I’m sure that I’m not alone in getting emails like the one I got yesterday, and I get them reasonably often. Out of the blue, I hear from someone finishing up a degree at an obscure (to me) Indian university. In this latest case, the person writing doesn’t even get around to telling me which one. And they are interested in doing a post-doc with me. Sometimes there’s language in there about “my department” or “my university” or “my research group” that they’d like to join, but in any case they’d like to be able to join whatever it is. Yesterday’s correspondent would like to know how I can arrange a fellowship for him to do that. Over the years, I may have had one or two of these from China or another country, but the huge majority are from India.
I generally respond to these letters, trying briefly to explain, among other things, that this is probably the least effective way known to get a research position and suggesting what could be better strategies. Such as explaining a bit about what you know and what your degree was about, that sort of thing (none of these letters ever include anything like a c.v.). Hearing from someone out of the blue, with no information about what they’ve studied (or in this case, even where they’ve studied) is the first problem. Doing so little homework on such an email that they think that I’m at a university is an even bigger problem, and it makes you wonder just how many of these things they’re sending out and how they’re rounding up all these addresses. The whole thing is a bit otherworldly, showing a completely different (and to my eyes, completely non-functional) idea about how anyone should go about finding a research position.
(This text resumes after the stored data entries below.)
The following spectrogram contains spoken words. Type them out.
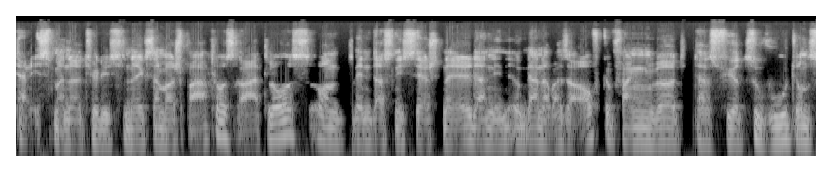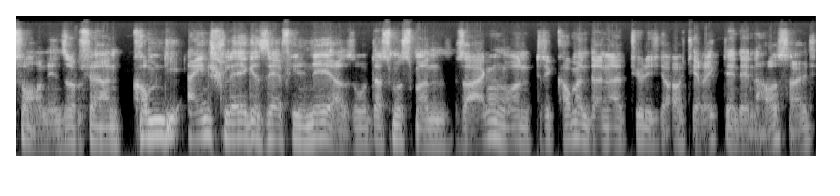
dann ist man natürlich zunächst einmal sprachlos, ratlos. Und wenn das nicht sehr schnell dann in irgendeiner Weise aufgefangen wird, das führt zu Wut und Zorn. Insofern kommen die Einschläge sehr viel näher. So, das muss man sagen. Und sie kommen dann natürlich auch direkt in den Haushalt.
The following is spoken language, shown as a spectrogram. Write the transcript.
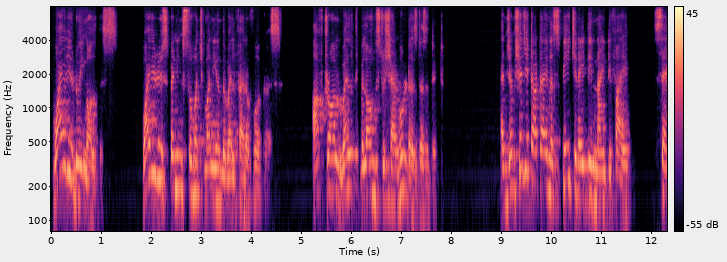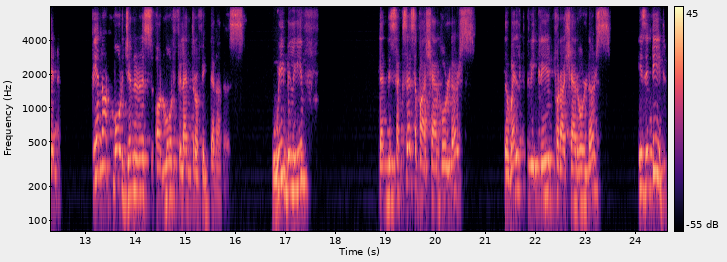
why are you doing all this? Why are you spending so much money on the welfare of workers? After all, wealth belongs to shareholders, doesn't it? And Jamshedji Tata, in a speech in 1895, said, we are not more generous or more philanthropic than others. We believe that the success of our shareholders, the wealth we create for our shareholders is indeed,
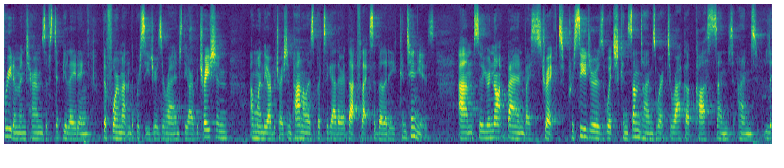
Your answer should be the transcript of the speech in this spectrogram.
freedom in terms of stipulating the format and the procedures around the arbitration. And when the arbitration panel is put together, that flexibility continues. Um, so you're not bound by strict procedures, which can sometimes work to rack up costs and, and li-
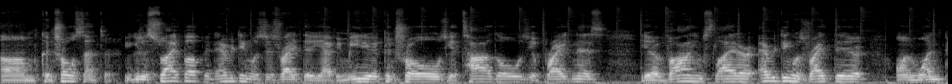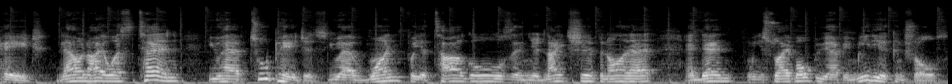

And on that level, I really feel for these people. I have no idea about what sort of scientific education they’ve received (as I say, there’s never much detail in these things). I’m not optimistic, though (based on the rest of the evidence) that they have been given any idea about how one goes about the next step in one’s career after earning a doctorate. Has anyone ever obtained a post-doctoral position by spamming people with a poorly worded, inadequately detailed email asking for a research fellowship? I can’t imagine that it’s ever worked, but as I say, I’ve lost count of the number of these I’ve received over the years. My impression (for what it’s worth) is of someone who’s put together a doctorate from a small, obscure university, and who has become so professionally and scientifically isolated by the experience that they see this strategy as worth trying – why not? I infer that their immediate employment prospects in India aren’t good, and that finding some sort of post-doctoral position there isn’t working out well, either, so this is what occurs as a next step. Which is really unfortunate, because it’s not going to work.
I truly wonder what people in this situation end up doing. At the very least, they do not seem to have been well served by their own university, department, or PhD advisor, to put it mildly. My impression is that the smaller Indian universities must turn out an awful lot of such doctoral students, releasing them into the world with few prospects and with credentials whose value is at best arguable. It’s sad. That’s the best single adjective I can apply to it. And it happens over and over.